What you have to do
Working through the lines below, return each one that holds "Reply".

******************************

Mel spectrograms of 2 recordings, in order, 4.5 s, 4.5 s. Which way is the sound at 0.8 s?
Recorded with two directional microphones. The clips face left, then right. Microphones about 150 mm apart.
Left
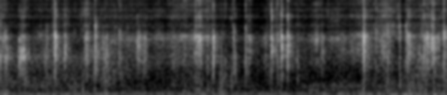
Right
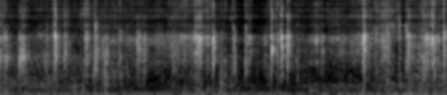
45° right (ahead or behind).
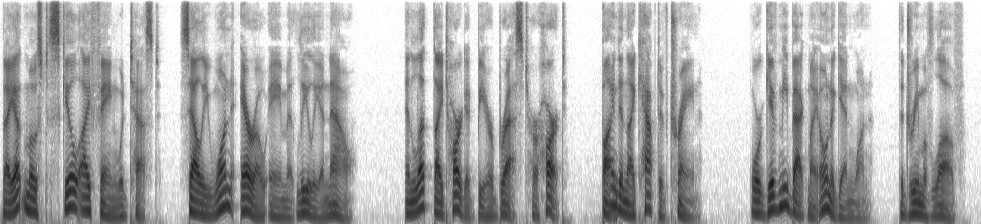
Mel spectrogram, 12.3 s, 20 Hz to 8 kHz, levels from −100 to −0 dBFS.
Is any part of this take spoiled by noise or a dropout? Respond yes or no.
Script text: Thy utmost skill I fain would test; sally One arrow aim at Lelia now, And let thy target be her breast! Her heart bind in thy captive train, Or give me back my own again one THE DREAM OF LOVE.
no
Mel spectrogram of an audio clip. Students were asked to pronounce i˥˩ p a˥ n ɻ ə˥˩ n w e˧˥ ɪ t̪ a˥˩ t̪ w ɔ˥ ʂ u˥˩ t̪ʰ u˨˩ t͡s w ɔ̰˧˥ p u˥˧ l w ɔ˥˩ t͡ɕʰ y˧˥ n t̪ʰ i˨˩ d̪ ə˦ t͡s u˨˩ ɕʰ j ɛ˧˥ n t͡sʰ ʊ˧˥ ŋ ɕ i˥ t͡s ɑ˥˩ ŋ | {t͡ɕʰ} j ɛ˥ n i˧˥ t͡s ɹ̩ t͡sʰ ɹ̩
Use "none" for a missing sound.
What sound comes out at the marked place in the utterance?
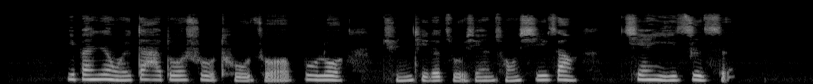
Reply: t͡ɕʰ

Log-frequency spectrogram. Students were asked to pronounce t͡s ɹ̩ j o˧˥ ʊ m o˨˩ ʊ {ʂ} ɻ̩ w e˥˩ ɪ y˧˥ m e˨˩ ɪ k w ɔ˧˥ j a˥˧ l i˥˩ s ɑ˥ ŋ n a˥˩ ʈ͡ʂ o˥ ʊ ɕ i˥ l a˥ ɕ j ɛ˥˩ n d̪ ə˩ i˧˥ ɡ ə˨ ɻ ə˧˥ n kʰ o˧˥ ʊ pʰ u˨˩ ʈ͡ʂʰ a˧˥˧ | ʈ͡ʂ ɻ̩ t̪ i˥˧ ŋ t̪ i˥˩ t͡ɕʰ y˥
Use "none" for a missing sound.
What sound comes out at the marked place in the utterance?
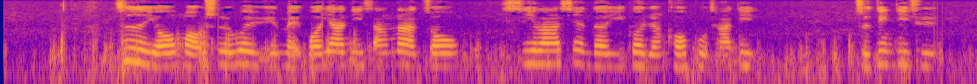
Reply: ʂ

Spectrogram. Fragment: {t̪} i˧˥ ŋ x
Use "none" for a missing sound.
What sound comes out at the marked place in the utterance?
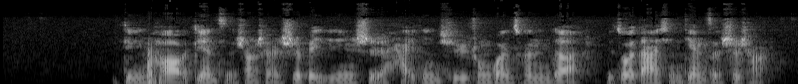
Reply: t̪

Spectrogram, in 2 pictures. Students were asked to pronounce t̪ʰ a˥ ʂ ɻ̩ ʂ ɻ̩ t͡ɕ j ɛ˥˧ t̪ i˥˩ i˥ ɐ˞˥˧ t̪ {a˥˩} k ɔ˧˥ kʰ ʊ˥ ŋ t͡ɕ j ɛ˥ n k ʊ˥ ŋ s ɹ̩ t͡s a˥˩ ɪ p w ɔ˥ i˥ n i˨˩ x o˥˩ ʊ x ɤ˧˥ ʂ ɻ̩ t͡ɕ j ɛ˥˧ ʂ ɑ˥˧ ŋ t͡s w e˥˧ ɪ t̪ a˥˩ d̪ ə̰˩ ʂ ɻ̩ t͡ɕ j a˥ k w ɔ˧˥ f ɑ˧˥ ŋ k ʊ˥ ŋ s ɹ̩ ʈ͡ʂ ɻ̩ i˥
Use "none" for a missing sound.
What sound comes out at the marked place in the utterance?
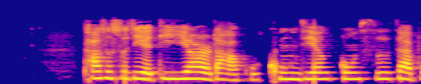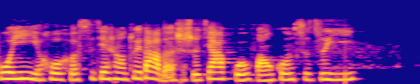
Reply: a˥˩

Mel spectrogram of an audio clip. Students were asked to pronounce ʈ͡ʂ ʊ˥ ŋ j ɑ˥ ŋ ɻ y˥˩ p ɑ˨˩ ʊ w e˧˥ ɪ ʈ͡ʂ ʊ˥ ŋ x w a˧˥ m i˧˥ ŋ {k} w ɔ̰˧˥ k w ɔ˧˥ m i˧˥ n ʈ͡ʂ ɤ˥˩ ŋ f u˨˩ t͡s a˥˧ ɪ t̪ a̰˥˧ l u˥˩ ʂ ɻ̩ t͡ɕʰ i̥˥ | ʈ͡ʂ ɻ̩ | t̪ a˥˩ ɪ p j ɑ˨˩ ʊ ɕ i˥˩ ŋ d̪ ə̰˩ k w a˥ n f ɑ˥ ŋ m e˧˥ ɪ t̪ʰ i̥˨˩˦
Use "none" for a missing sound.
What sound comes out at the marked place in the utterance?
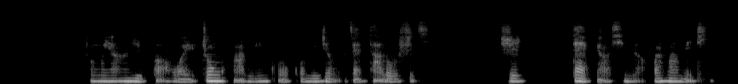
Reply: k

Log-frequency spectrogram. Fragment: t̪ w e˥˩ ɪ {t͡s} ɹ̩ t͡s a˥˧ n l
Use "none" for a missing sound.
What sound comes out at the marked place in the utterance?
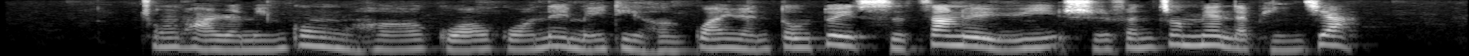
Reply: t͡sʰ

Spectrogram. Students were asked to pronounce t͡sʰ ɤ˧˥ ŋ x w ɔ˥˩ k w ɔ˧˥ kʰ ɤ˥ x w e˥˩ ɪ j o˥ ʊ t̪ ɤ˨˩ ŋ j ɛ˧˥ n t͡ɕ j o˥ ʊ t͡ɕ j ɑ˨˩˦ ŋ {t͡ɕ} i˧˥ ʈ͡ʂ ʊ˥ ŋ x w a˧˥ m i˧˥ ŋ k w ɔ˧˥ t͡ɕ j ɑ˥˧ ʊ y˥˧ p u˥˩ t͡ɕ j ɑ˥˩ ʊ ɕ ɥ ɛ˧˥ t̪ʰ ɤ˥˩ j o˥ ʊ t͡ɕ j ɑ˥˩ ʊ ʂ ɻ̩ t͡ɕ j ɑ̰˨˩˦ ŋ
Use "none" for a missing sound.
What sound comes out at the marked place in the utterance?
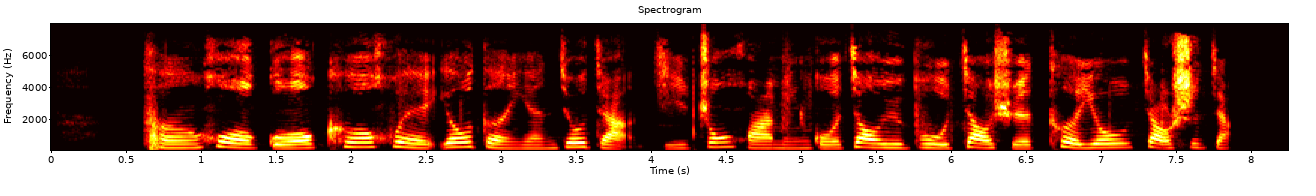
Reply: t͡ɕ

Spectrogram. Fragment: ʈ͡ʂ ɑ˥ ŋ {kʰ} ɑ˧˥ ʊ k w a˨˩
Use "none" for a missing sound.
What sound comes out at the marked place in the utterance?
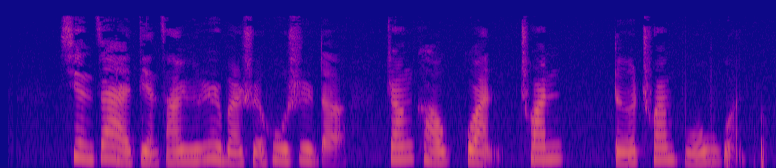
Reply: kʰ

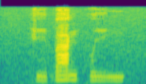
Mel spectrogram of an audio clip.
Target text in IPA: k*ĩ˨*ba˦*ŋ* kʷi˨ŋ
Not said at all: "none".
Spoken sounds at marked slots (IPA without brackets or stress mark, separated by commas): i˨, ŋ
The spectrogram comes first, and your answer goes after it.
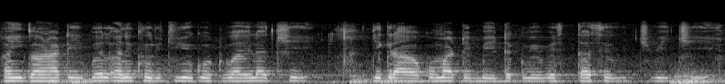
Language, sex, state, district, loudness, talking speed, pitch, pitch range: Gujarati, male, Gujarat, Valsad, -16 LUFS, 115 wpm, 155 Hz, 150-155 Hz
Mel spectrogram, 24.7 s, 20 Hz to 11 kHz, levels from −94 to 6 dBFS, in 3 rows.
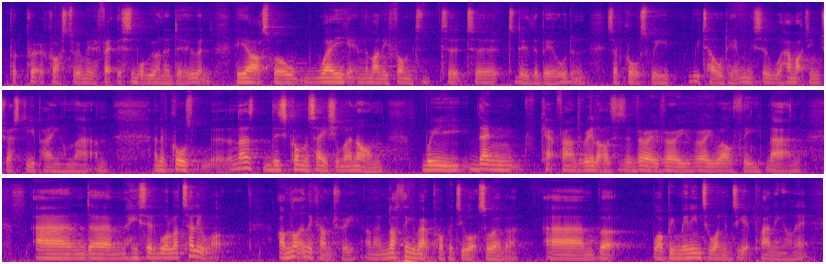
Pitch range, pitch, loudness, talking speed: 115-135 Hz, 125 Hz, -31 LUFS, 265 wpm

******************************

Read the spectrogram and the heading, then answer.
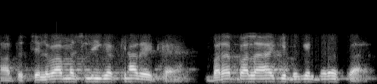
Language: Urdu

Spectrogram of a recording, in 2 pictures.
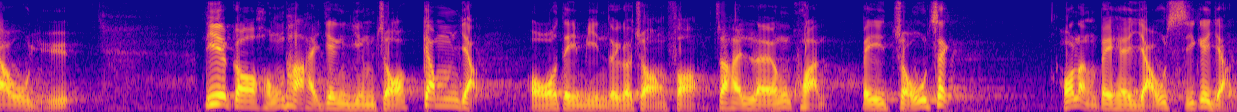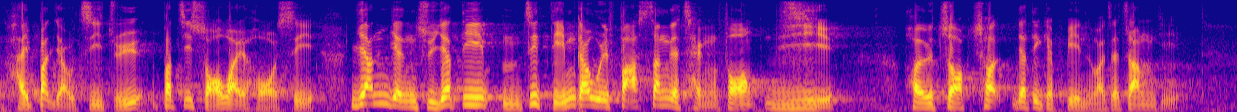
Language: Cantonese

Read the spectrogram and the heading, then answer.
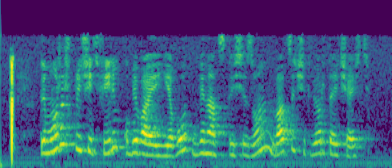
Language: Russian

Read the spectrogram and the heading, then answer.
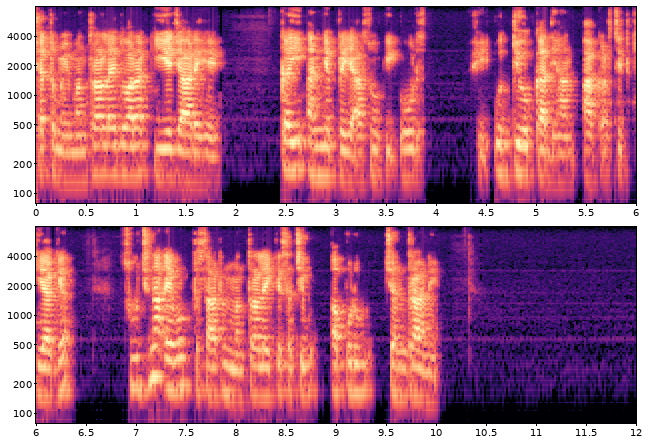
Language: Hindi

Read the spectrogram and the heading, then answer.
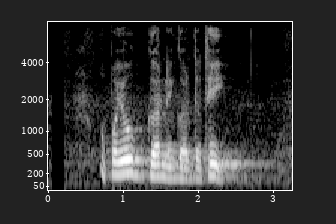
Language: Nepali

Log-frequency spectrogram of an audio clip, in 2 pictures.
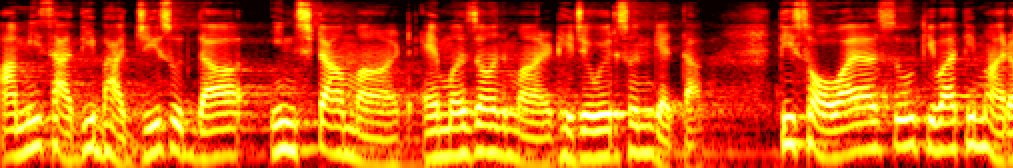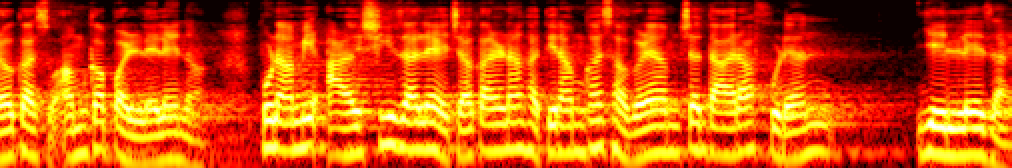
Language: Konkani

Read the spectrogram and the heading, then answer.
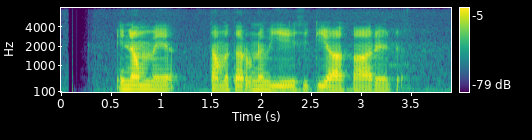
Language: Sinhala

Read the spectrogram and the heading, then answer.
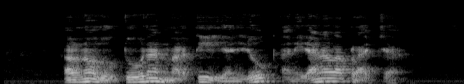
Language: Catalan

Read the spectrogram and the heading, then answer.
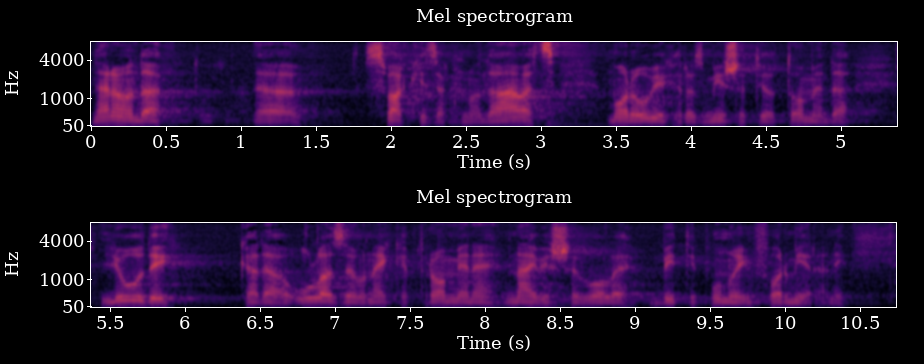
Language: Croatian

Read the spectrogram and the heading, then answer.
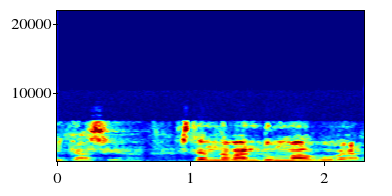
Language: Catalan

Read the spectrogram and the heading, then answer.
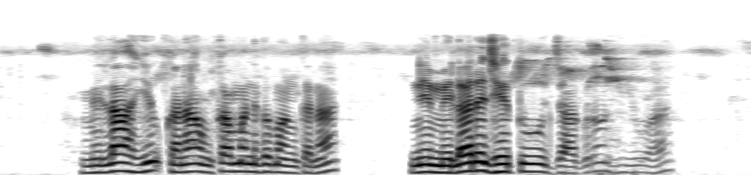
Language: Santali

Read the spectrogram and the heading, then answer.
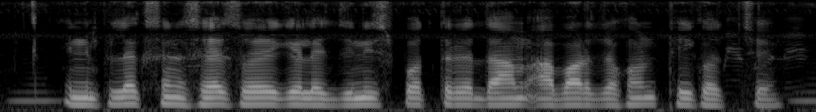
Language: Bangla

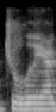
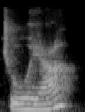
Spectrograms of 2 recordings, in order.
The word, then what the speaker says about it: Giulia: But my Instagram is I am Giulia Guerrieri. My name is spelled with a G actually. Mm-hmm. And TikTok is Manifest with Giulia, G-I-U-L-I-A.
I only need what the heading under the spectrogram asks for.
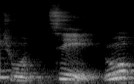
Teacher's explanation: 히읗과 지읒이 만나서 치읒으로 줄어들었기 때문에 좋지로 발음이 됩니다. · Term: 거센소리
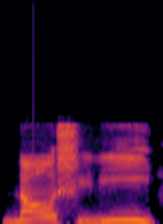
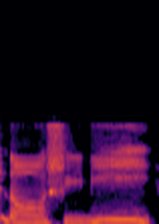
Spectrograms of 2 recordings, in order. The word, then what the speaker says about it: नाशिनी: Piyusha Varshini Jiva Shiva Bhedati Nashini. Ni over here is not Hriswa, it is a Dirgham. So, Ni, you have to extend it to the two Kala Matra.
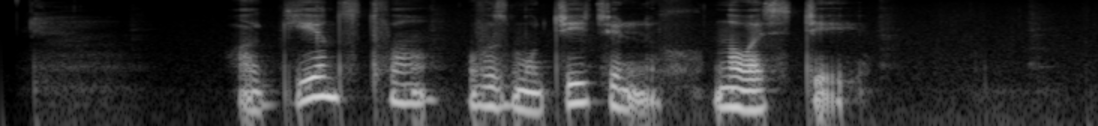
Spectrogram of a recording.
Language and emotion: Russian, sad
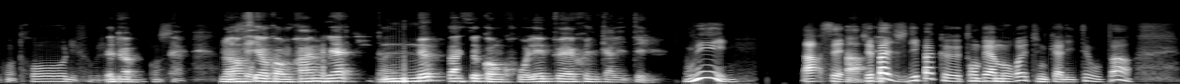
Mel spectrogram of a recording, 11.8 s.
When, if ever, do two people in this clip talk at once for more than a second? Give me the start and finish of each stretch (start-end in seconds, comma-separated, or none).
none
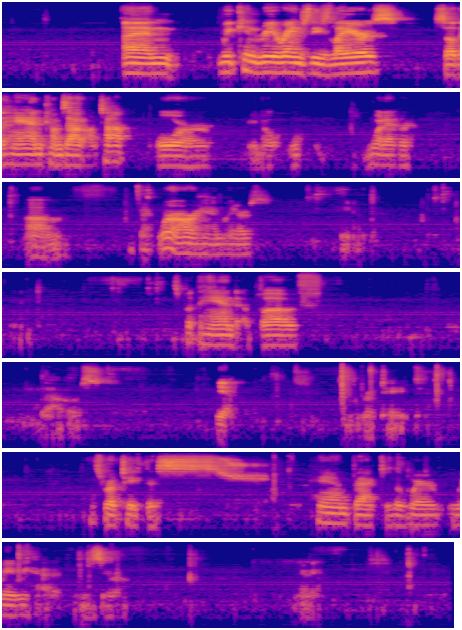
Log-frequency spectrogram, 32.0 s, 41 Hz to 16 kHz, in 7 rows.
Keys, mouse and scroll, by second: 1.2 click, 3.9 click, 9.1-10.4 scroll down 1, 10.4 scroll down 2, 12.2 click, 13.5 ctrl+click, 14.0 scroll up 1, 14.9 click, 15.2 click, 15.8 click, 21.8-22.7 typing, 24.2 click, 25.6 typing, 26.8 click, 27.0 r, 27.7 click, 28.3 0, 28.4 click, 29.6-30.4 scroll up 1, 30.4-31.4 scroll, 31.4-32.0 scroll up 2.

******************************

Task response
Reply: t͡ɕʰ
Reply: ʂ
Reply: t̪
Reply: a˥˩
Reply: k
Reply: t͡sʰ
Reply: t͡ɕ
Reply: kʰ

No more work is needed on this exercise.